EXERCISE GOAL: Search the data for the string "spectrogram" and copy each line in which it appears.

GIVEN DATA:
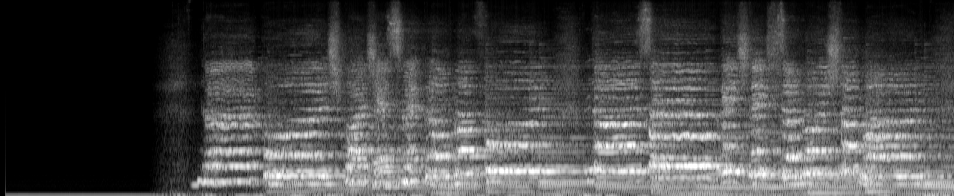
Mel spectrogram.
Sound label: chor, mundart; Ortsmundart: Burgberg; Der Burjbärj; Burgberger Chor; Hegt wird gesangen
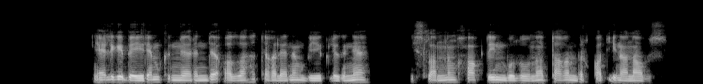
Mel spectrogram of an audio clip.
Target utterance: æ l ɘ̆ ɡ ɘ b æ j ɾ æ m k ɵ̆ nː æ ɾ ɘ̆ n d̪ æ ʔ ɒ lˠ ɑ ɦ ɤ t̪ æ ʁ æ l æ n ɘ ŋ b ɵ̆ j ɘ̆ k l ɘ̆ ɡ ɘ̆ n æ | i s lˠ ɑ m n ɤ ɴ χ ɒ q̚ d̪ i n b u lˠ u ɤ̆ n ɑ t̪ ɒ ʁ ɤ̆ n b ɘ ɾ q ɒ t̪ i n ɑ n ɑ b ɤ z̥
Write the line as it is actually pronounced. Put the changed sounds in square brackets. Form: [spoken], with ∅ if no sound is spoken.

SOLUTION TO THIS EXERCISE:
Mel spectrogram.
Mel spectrogram of an audio clip.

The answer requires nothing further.